Bearing all that in mind, it is worth looking at wind generation’s effect on costs in the first six months of 2016 and ask, are the costs are reflective of the $135/MWh (+ up to 20% COL [cost of living] increases) 20 year contracts IESO, and the Ontario Power Authority awarded?

As of June 30, 2016, Ontario had 3,823 MW grid-connected wind turbines and 515 MW distributor-connected. The Ontario Energy Reports for the 1st two quarters of 2016 indicate that wind turbines contributed 4.6 terawatts (TWh) of power, which represented 5.9% of Ontario’s consumption of 69.3 TWh.

Missing something important

Not mentioned in those reports is the “curtailed” wind. The cost of curtailed wind (estimated at $120 per/MWh) is part of the electricity line on our bills via the Global Adjustment, or GA.  Estimates by energy analyst Scott Luft have curtailed wind in the first six months of 2016 at 1.228 TWh.

So, based on the foregoing, the GA cost of grid-accepted and curtailed IWT generation in the first six months of 2016 was $759.2 million, made up of a cost of $611.8 million for grid-delivered generation (estimated at $133 million per TWh) and $147.4 million for curtailed generation. Those two costs on their own mean the per kWh cost of wind was 16.5 cents/kWh (3.2 cents above the average of 13.3 cents/kWh).  The $759.2 million was 12% of the GA costs ($6.3 billion) for the six months for 5.9% of the power contributed.

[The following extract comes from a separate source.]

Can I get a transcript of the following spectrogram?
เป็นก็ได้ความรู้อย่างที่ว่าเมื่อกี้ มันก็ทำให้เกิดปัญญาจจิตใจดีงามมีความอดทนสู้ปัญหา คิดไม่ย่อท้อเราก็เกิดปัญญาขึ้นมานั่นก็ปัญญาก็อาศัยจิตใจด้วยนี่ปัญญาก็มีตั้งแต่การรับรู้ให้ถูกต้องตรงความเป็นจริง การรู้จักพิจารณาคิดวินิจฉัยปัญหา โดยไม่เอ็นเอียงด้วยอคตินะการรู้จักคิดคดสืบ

But hold on, that’s not all. We know that wind turbines need gas plant backup, so those costs should be included, too. Those costs (due to the peaking abilities of gas plants) currently are approximately $160/MWh (at 20% of capacity utilization) meaning payments to idling plants for the 4.6 TWh backup was about $662 million. That brings the overall cost of the wind power contribution to the GA to about $1.421 billion, for a per kWh rate of 30.9 cents.   If you add in costs of spilled or wasted hydro power to make way for wind (3.4 TWh in the first six months) and steamed off nuclear generation at Bruce Power (unknown and unreported) the cost per/kWh would be higher still.

So when the moneyed corporate wind power lobbyist CanWEA claims that the latest procurement of IWT is priced at 8.59 cents per kWh, they are purposely ignoring the costs of curtailed wind and the costs of gas plant backup.

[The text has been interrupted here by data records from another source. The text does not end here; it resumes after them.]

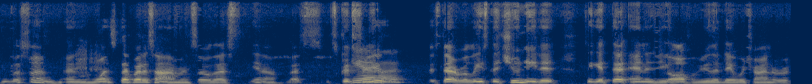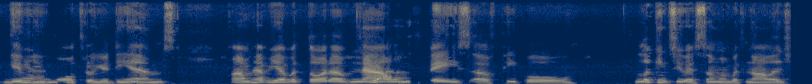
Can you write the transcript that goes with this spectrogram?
Listen, and one step at a time. And so that's, you know, that's it's good for you. It's that release that you needed to get that energy off of you that they were trying to give Yeah. you all through your DMs. Um, have you ever thought of now Yeah. in the space of people looking to you as someone with knowledge,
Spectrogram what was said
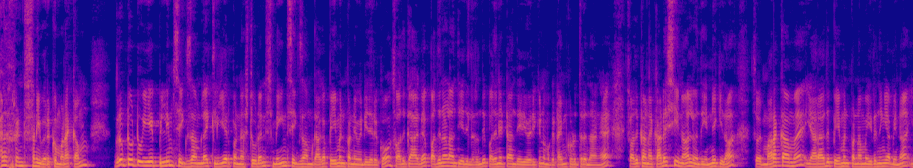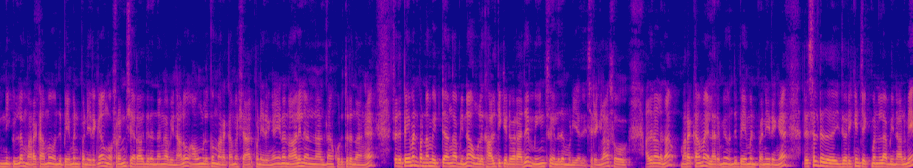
ஹலோ ஃப்ரெண்ட்ஸ் அனைவருக்கும் வணக்கம். Group two two A prelims எக்ஸாமில் கிளியர் பண்ண ஸ்டூடெண்ட்ஸ் மெயின்ஸ் எக்ஸாமுக்காக பேமெண்ட் பண்ண வேண்டியது இருக்கும். ஸோ அதுக்காக பதினாலாம் தேதியிலிருந்து பதினெட்டாம் தேதி வரைக்கும் நமக்கு டைம் கொடுத்துருந்தாங்க. ஸோ அதுக்கான கடைசி நாள் வந்து இன்றைக்கி தான். ஸோ மறக்காமல் யாராவது பேமெண்ட் பண்ணாமல் இருந்தீங்க அப்படின்னா இன்றைக்குள்ளே மறக்காமல் வந்து பேமெண்ட் பண்ணிடுங்க உங்கள் ஃப்ரெண்ட்ஸ் யாராவது இருந்தாங்க அப்படின்னாலும் அவங்களுக்கும் மறக்காமல் ஷேர் பண்ணிடுங்க ஏன்னா நாலு நாலு நாள் தான் கொடுத்துருந்தாங்க. ஸோ இதை பேமெண்ட் பண்ணாமல் விட்டாங்க அப்படின்னா அவங்களுக்கு ஹால் டிக்கெட் வராது. மெயின்ஸும் எழுத முடியாது. சரிங்களா? ஸோ அதனால தான் மறக்காமல் எல்லாருமே வந்து பேமெண்ட் பண்ணிடுங்க ரிசல்ட் இது வரைக்கும் செக் பண்ணல அப்படின்னாலுமே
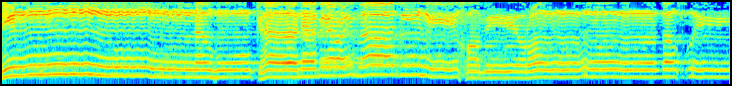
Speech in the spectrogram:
إنه كان بعباده خبيرا بصيرا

22% of the costs for 5.9% of the power

 Effectively, for the first six months of 2016 the $1.421 billion in costs to deliver 4.6 TWh of wind-generated power represented 22.5% of the total GA of $6.3 billion but delivered only 5.9% of the power.  Each of the kWh delivered by IWT, at a cost of 30.9 cents/kWh was 2.8 times the average cost set by the OEB and billed to the ratepayer.  As more wind turbines are added to the grid (Ontario signed contracts for more in April 2016),  the costs described here will grow and be billed to Ontario’s consumers.

CanWEA recently claimed “Ontario’s decision to nurture a clean energy economy was a smart investment and additional investments in wind energy will provide an increasingly good news story for the province’s electricity customers.” 

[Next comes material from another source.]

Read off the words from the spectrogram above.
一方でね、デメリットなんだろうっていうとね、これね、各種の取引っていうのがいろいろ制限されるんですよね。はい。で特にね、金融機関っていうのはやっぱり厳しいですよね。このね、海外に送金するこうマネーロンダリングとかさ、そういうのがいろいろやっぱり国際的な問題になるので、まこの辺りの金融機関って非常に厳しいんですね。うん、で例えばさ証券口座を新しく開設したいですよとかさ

There is plenty of evidence to counter the claim that wind power is “a smart investment.” But it is true that this is a “good news story” — for the wind power developers, that is. They rushed to Ontario to obtain the generous above-market rates handed out at the expense of Ontario’s residents and businesses. And we’re all paying for it.